A half-century ago, Ensign James H. Cunningham was putting his Grumman Hellcat into a dive over a suicide task force led by the Japanese super battleship Yamato.
Today, his exploits are grist for the mill among the retired aviators who gather each week to build models of the planes they once flew and talk about airplanes old and new.
"It's a chance to get together and lie to each other," said Mr. Cunningham, 75, a regular at the Aviation Historical Club meetings at the Parkville Senior Center.
Although Mr. Cunningham won a Silver Star for gallantry in the attack on the Yamato, the retired securities marketing consultant would rather talk about the Kitfox seaplane he's building in the garage of his Pinehurst home. He hopes to fly it this summer.
His progress -- or lack of it -- is a regular topic among the group's 25 members, most of them World War II pilots, air crewmen or aviation mechanics.
Although most have given up flying, they are still hooked on aviation. They also do more than swap war stories and relive their glory days. Several are advanced airplane modelers, and others are experienced artists.
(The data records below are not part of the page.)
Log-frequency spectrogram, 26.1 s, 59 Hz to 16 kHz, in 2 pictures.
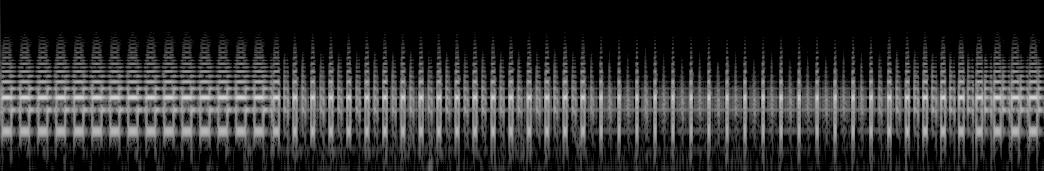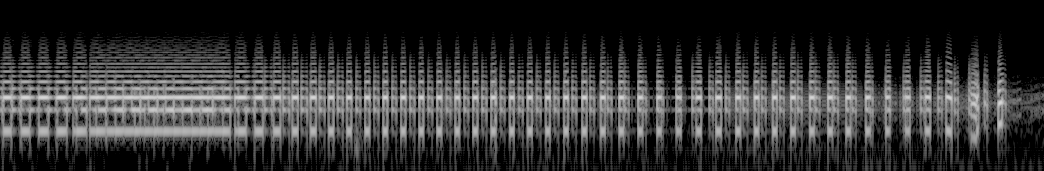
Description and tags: modular love 05
A rhythmic noise made from a sample and hold circuit modulating at audio frequencies. Somewhat alarm-like but weirder, particularly when it dies at the end. Created with a Nord Modular synthesizer.
digital, glitch, buzz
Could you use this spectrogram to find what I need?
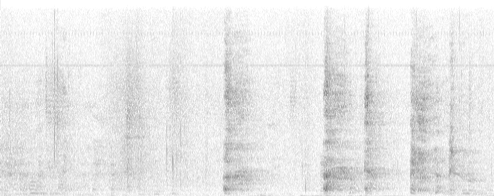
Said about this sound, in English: Guys, mute me. I'm going to blow my nose one time, okay?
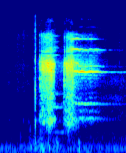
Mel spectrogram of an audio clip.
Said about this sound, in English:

And for some, such as G. Robert Light of Perry Hall, a retired engineer and longtime widower, the club offers a haven.
"I'm a modeler, but mostly I come for the fellowship," said Mr. Light, 70, who first showed up at the senior center at his sister's urging. "A lot of good information is passed back and forth, and we have a lot of interesting things here," he said.
Mr. Light flew 17 combat missions over Europe as nose gunner in a B-24 Liberator bomber. But the one he remembers best is the one that didn't count. It was his 18th and last flight, over the Rhine Valley, on V-E day in May 1945.
"We flew at 2,000 feet instead of 20,000 feet, and we could see the people below waving white sheets. We knew they were yelling, 'Don't drop any more of those things on us!' " he recalled.
Homer Wise, 73, a retired insurance underwriter who flew more than 20 missions over Europe in a P-51 Mustang fighter, said he grew up building model aircrafts. "I come here just to be with these guys, to talk airplanes," he said. "They're interesting, a lot of smart people. They've done things."
"It also gives us something to do, instead of just vegetating as couch potatoes," said Les Hendrickson, 76, of Towson, who was a mechanic on a Navy rescue planes in the Pacific.
The dean of the club is Pat Romano, 90, a retired Parkville machinist. He started flying in 1926 with his brother-in-law, who operated Gates Flying Circus at Teterboro Airport in New Jersey. Mr. Romano, who flew in the Civil Air Patrol during World War II, said he finally allowed his pilot's license to lapse when he was 85. But he still flies with friends at every opportunity.
The club owes its existence to George Dressel, 72, of Parkville, a retired computer technician who flew 50 missions in B-24s as a gunner and radio operator -- including the famous raids on the Romanian oil fields at Ploesti.
Mr. Dressel came to the senior center five years ago looking for a place to work on his drawing. He was shown to the former classroom and told some of his friends in the Experimental Aviation Association about his new digs. They began to show up at the senior center, and the club was born.
The group's premier artist is S. Joseph DeMarco, 77, of White Marsh, who was bitten by the aviation bug when Charles A. Lindbergh flew the Atlantic solo in 1927.
"All I wanted to do after that was learn to fly," said Mr. DeMarco, who finally earned his private pilot's license in 1970. "I wanted to do it right after the war, but I had to put it off -- for 25 years."
Mr. DeMarco was a civilian engineer during World War II and afterward became well known for his drawings of aircraft of an earlier era, the Sopwith Camel and Fokker fighters of World War I. Prints of his drawings are hot items among aviation enthusiasts.
Although most club members no longer fly, a few are determined to continue for as long as possible.
"I've been flying for 50 years, and I live airplanes," said Henry Davison, 68, of Linthicum Heights, a former technical writer for Westinghouse Corp. and the Glenn L. Martin Co. who owns a Beechcraft Bonanza.
Mr. Davison, a Korean War aviation mechanic who still teaches flying and writes training materials, also was a bush pilot in Minnesota and piloted a commuter seaplane between New York City and Philadelphia.
Another who won his wings early is Lawrence "Bud" Fickett, 72, of Glenarm, a retired engineer for the Army Corps of Engineers. After soloing at age 18, he became a flight instructor who trained Army and Navy pilots during World War II.
From Aldino Airport near Bel Air, Mr. Fickett still pilots a glider once a week or so, "when I have the money."
He was drawn to the senior center after meeting members during the restoration of an old Martin seaplane for the Baltimore Museum of Industry. Basically, he loves doing what the others do.
"I come here once a week and we shoot the bull," he said.